When times are tough and particularly now that we are going through a recession, I always think back of that one TV programme, that makes me feel like I have everything. For those of you old enough to remember ‘Little House On The Prairie’, you’ll know what I’m talking about. The old saying of, ‘there’s always someone worse off than you’, has never been more true, when you think of the Ingalls. They endured more hardship and heartache than any other family in the history of families.
The opening credits were accompanied by a fairly upbeat theme tune, young Laura ran, smiling through grassy fields and through corn. Corn probably owned by Travallion or some other ruthless landlord. Charles and Caroline tried to lead a simple life. They were church going people and attended Rev. Robert Aldens sermons without fail. This though was not enough to save them from being the unluckiest family ever. If one of the kids wasn’t being blinded, they were in their beds, wrapped in borrowed blankets, at deaths door, sweating like a pig in a sauna. Caroline was always at hand though with a basin of cold water and a sponge. Charles would check in on them when he came home from a back breaking day at the saw mills. He always looked concerned, when everything was good he looked concerned. He knew that disaster was always just around the corner. Dr. Baker must have had a path worn to the Ingalls house, he was forever calling with his little leather satchel and always left, telling the bad news of how death was probably the most likely outcome.

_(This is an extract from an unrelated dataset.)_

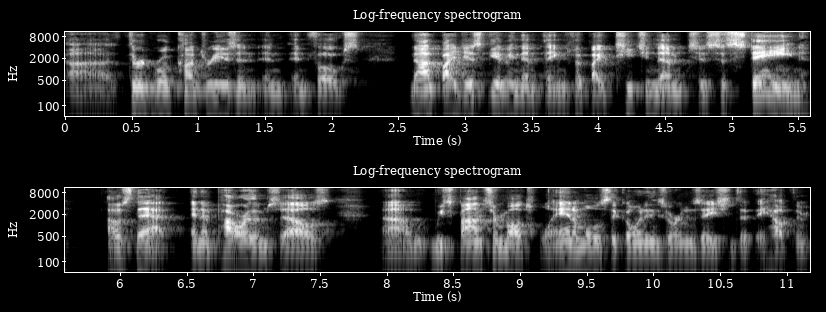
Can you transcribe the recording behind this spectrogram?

Charles spent his days lugging and cutting timber up at the saw mills with his good friend Issaih. There were worked to the bone and hardly ate a morsel of food from one end of the day till the other. The two of them would build houses and churches, helped only by a donkey. They had to keep building these houses and churches because they kept burning down. There always seemed to be an episode where the whole family formed a conveyor belt for water buckets, with Charles at the end, throwing the water onto the ever growing flames. The scene always ended with the family, black from the soot, standing in the charred remains.
As with all stories, when you have, ‘the have nots’, you also had to have the ‘haves’. The Olsens were the local grocers and in comparison to the Ingalls, they had money to burn. Little Nellie spent her days teasing and taunting the Ingall kids with her array of lollipops and bars of candy. Her little brother Willie was always close at hand, with his new school books and shiny shoes. Harriet, their mother was the towns busy body and knew everyone’s business, her husband Nels, with all his money, looked like a man scorned.
So if you’re feeling down, feeling sorry for yourself or you just think that the whole world is against you. Sit back and think of the poor Ingalls. The theme tune is still enough to bring tears to my eyes, that and the ‘Champ’ will do it for me every time, but that’s another story. Be thankful for what you have cause there’s always someone, worse off.